Editor's Note: Read Part 1 of this diary here.
July 25, 2012 - just finished a Skype conference with a young harp virtuoso this morning. Next year, she’ll be premiering a new concerto commissioned for her that I’m currently composing, on top of all the macProVideo Sibelius tutorials I’m creating this summer. After five solid years of full-on, big-sounding orchestrations of crossover shows and epic legends for orchestra, it’s nice to finally work on something subtle and delicately textured. And strangely, I’m seeing places in this score that resonate with the Sibelius 7 102 Piano Score project just released.
One of the key factors in a composer/soloist relationship is for the composer to fine-tune the concerto score to exactly fit the instrument. The soloist gives me feedback, and shows me why certain ideas don’t work, and how some ideas work even better than expected. In this case, I’ve just got back a scan of a preliminary solo part I sent her a couple months ago, showing how she’ll be fingering the notes and distributing the phrasing across both hands. Right away, I’m seeing places that I should fix...
The beam groups are divided according to which hand I presume the harpist would most comfortably be using. Beams at the bottom represent left hand, and beams at the top are for the right. But this is just my best guess, and as you can see, my soloist has found a better way to divide the notes between her hands. She wants to play the first bass clef note in bar 26 with her left hand, then the next four with her right hand. Over the rest of bars 26 and 27, she is finding it more practical to play the notes in alternating groups of three. The upper brackets are for right-hand notes, the lower for left hand. The same exact scheme occurs in bars 30-31:
Adjusting the beam groups to match my soloist’s hand positioning brings up a type of editing that I wish I’d had time to address in the mPV Sibelius 7 102 course. These odd beam groupings also occur in piano music, especially when the pianist’s two hands are sharing an arpeggiated pattern.
Credit: Opening statement, Grieg Piano Concerto in A minor Ed. C.F. Peters, public domain score courtesy of IMSLP
This is easy to fix. First, to start by moving those treble clefs over by a note or two, so that the beam groups will not have to cross them. Once they’re repositioned, I select both bars and enter Shift-Command-N (Shift-Control-N on Windows) to horizontally justify the new positions.

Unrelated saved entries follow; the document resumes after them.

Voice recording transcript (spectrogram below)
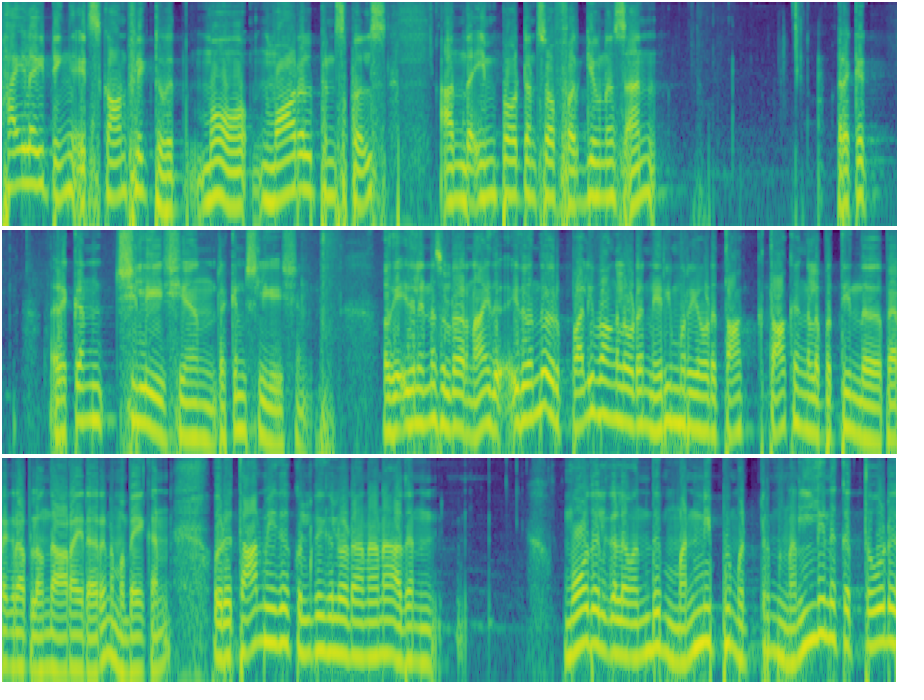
highlighting its conflict with more moral principles and the importance of forgiveness and reconciliation reconciliation okay இதில் என்ன சொல்கிறாருன்னா இது இது வந்து ஒரு பழிவாங்களோட நெறிமுறையோட தாக் தாக்கங்களை பற்றி இந்த பேராகிராஃபில் வந்து ஆராயிறாரு நம்ம பேக்கன். ஒரு தார்மீக கொள்கைகளோடான அதன் மோதல்களை வந்து மன்னிப்பு மற்றும் நல்லிணக்கத்தோடு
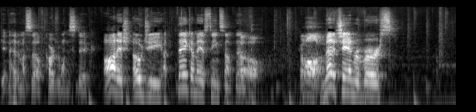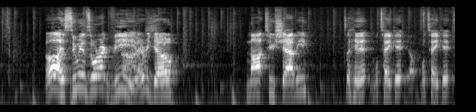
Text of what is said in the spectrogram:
Getting ahead of myself. Cards are wanting to stick. Oddish, OG. I think I may have seen something. Uh-oh. Come on. Metachan reverse. Oh, Hisuian Zoroark V. Nice. There we go. Not too shabby. It's a hit. We'll take it. Yep. We'll take it.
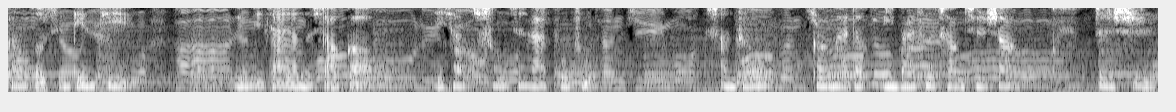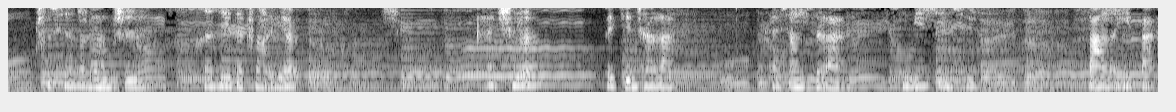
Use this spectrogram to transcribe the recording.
刚走进电梯，邻居家养的小狗。一下子冲进来扑住，上周刚买的米白色长裙上，顿时出现了两只黑黑的爪印儿。开车被警察拦，才想起来今天限行，罚了一百。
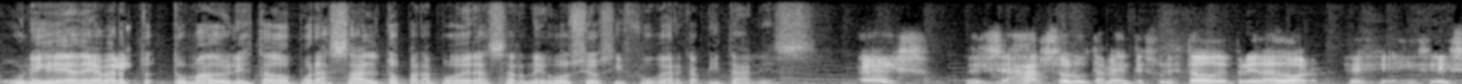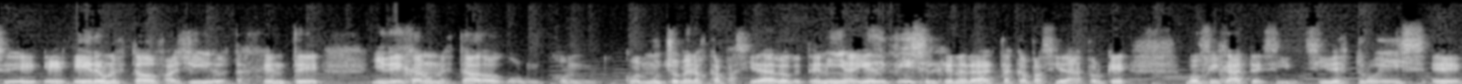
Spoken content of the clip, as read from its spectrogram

Now to use the Keypad, opening its panel window with the shortcut Option-Command-K (Alt-Control-K on Windows), and clicking to the third panel view titled “Beams/Tremolos.” First, I’ll start with all the notes that need to be separated from beam groups, selecting them by clicking each one as I hold down the Command key and then clicking the “No Beam” button to get flags.
Next step is to split the beam groups on the second beat of both bars. I select the middle A-flat in both groups, then hit the “Start Beam” button on the keypad.
The F-flats after the fourth beat of both bars need to be joined to the beam groups that follow them. I select them both, and then click the same “Start Beam” button.
The last step is the easiest... I just select those A-flats that I split off two steps ago, along with the first group in the second bar, then type “X” to flip the stem directions. Now compare the beam groupings to my soloist’s markings at the top. Not only will she be able to follow the hand divisions with more ease, but she’ll also still see how the notes group over each beat.
There are clearer ways of notating this, but that would require an additional staff, and I want to keep it visually simple for the conductor. The soloist will be memorizing it anyway. All the same, I’ll be going through the score carefully, to adjust things according to her recommendations, so that future soloists will find it as readable and playable for the harp as I can possibly make it. Back to work for me, but more updates soon!